Such was the case yesterday when he refused to go to Paradigm.  As his tone escalated and he was becoming agitated, I had a choice to make.  I could also escalate in my frustration, which would only have compounded the problem.  Anger or outbursts never, ever, ever work with Aaron.  He is rarely intimidated or redirected through our frustrations.  But he WILL react, and not in a positive way.  The best thing to do is to try to get him to do what is hardest for him – it’s best to try to enable him to express verbally why he is feeling the way that he is at the moment. 

So through deep breaths and calmness yesterday I asked him questions, assuring him that my purpose was to try to understand his reasoning and his feelings.  I guided him through his responses until he was finally able to verbalize the bottom line when he said that because of the Halloween party, Paradigm was not Paradigm to him today.  No amount of pizza or candy could entice him to go. 

Yes, I was frustrated but I also had to have a little talk with myself.  There’s no room for selfishness when dealing with special needs of any kind in our children.  Was I as concerned about Aaron as much as I was concerned about my own schedule and plans?  Was my initial response of not wanting to speak to him for the rest of the day a loving way to react to the needs of my son?  How can I preach understanding and acceptance, and then have a desire to ignore my son for the rest of the day? 
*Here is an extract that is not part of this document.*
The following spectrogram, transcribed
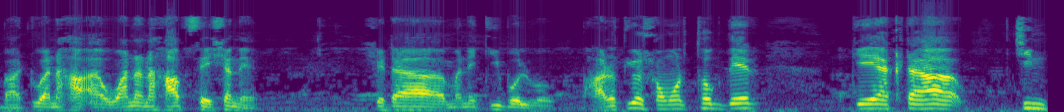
বা two and one and half সেশনে সেটা মানে কি বলব? ভারতীয় সমর্থকদের কে একটা চিন-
I looked outside and saw him sitting under a tree near the garden, totally immersed in breaking leaves and twigs into his bucket.  Concentrating hard, he was, and sorting out all the conflicting thoughts he was having.  And my mother heart went out to him and the Lord filled me with a special love for my special boy.  I had a couple quick errands to run and so I slipped off while he was occupied.  And while I was out I ran into Papa Murphy’s and got the Jack-‘O-Lantern pizza we had seen on commercials.  Aaron was surprised and happy when I called him in later for lunch.

 We enjoyed our lunch together, and Aaron talked about all sorts of things, as always, that pop into that head of his.  He then clipped some more of my coupons until he got tired and thumped up the stairs to his room to play a game on his computer.  I got everything done I wanted to yesterday, and I had no regrets.  Thank you, Lord, for Your patience with me and for enabling me to practice patience with this son that I love so much.